Originally published Aug 9, 2018 on NerdyMind.com.
What is Content Marketing, And Does It Work?
Content marketing, in many ways, flies in the face of conventional wisdom. You’re giving away intellectual capital free of charge, and much of your audience will never become customers. You dedicate time and money to helping people solve problems and answer questions and may go months without seeing a return on your investment.
Yet content marketing is not just profitable—it’s indispensable to establishing trust and remaining relevant, regardless of your industry.
What is content marketing?
The Content Marketing Institute defines content marketing as “a strategic marketing approach focused on creating and distributing valuable, relevant, and consistent content to attract and retain a clearly defined audience — and, ultimately, to drive profitable customer action.”
So what does that mean? Above all, it means creating TRUST. Content marketing is about helping people find answers to real-life issues they face, free of charge, so paying customers eventually come to you.
Content marketing takes many forms, including:
- White papers
- Online certification courses
- … any targeted online or offline content that’s value-driven rather than promotion-driven.
Why is this a thing all of a sudden?
Content marketing has actually been used for generations. For instance, John Deere has been publishing The Furrow, an agricultural magazine, since 1895. Only recently, however, has content risen to the forefront of marketing strategy. Why?
The ad industry has been turned on its head by the ease of sharing information online, which we enjoy and sometimes revile. Customers have access to resources that allow them to do their own research and make informed choices among competitors.
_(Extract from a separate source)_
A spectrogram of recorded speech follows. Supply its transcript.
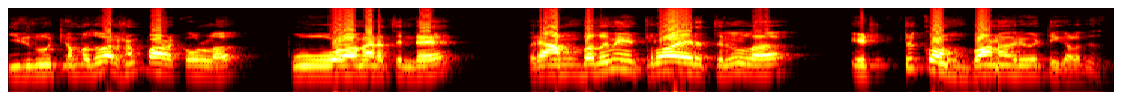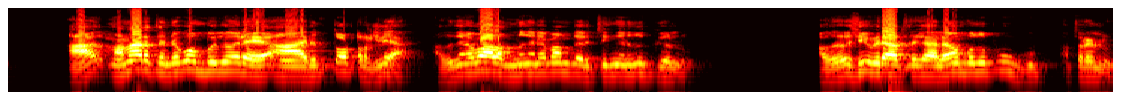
ഇരുന്നൂറ്റമ്പത് വർഷം പഴക്കമുള്ള പൂളമരത്തിന്റെ ഒരു അമ്പത് മീറ്റർ ഉയരത്തിലുള്ള എട്ട് കൊമ്പാണ് അവർ വെട്ടിക്കളഞ്ഞത്. ആ മരത്തിന്റെ കൊമ്പ് ഇതുവരെ ആരും തൊട്ടില്ല അതിങ്ങനെ വളർന്ന് ഇങ്ങനെ പന്തലിച്ച് ഇങ്ങനെ നിൽക്കുകയുള്ളൂ. അത് ശിവരാത്രി കാലം ആകുമ്പോൾ ഒന്ന് പൂക്കും അത്രേ ഉള്ളൂ.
They’re less tolerant of interruptions, mute or fast-forward through TV ads, and tune out in one way or another when they feel like they’re being pitched to. (This is particularly true of millennials.)
Traditional advertising has become less relevant (though not irrelevant) and social media has had a huge impact on how people make buying decisions. If you doubt this, think of the last time you used a customer review site like Yelp or OpenTable to decide where to eat. Think of a company that has a great podcast or blog and how it has shaped your perception of the business.
Example: Content marketing in action
- Someone who has no immediate need for your services/products reads a helpful, entertaining blog post. She thinks “I might want to circle back to this,” and adds the site to her bookmarks bar.
- Three weeks later she revisits your blog, reads or views (depending on the format) a follow-up post and subscribes to your newsletter.
- A friend mentions something in a casual conversation that relates to what you do, prompting her to think of you. She recommends your blog, podcast or white paper as a resource and forwards him the link.
- He views the content on your site, decides that you know what you’re talking about and ultimately makes a purchase.*
Why does he choose you? You may not be the cheapest or most experienced among your competitors, but your content communicates how invested you are in your work. It’s authoritative enough to make you trustworthy and credible, which de-risks things from the client’s standpoint.
*In most cases, that’s an abridged version of customer development, but it makes my point.
Parting thoughts and word to the wise
Content marketing is about positioning yourself as a trusted resource, staying top of mind as unobtrusively as possible, and helping people rather than pushing messages on them. This admittedly takes time. Rarely is it explicitly self-promoting, flashy or loud. The process of attracting clients with content may begin with idle curiosity about something you happen to do well or it may begin with someone who has a sense of urgency.
It’s a slow drip, but like a life-saving therapy, content can pay for itself many times over.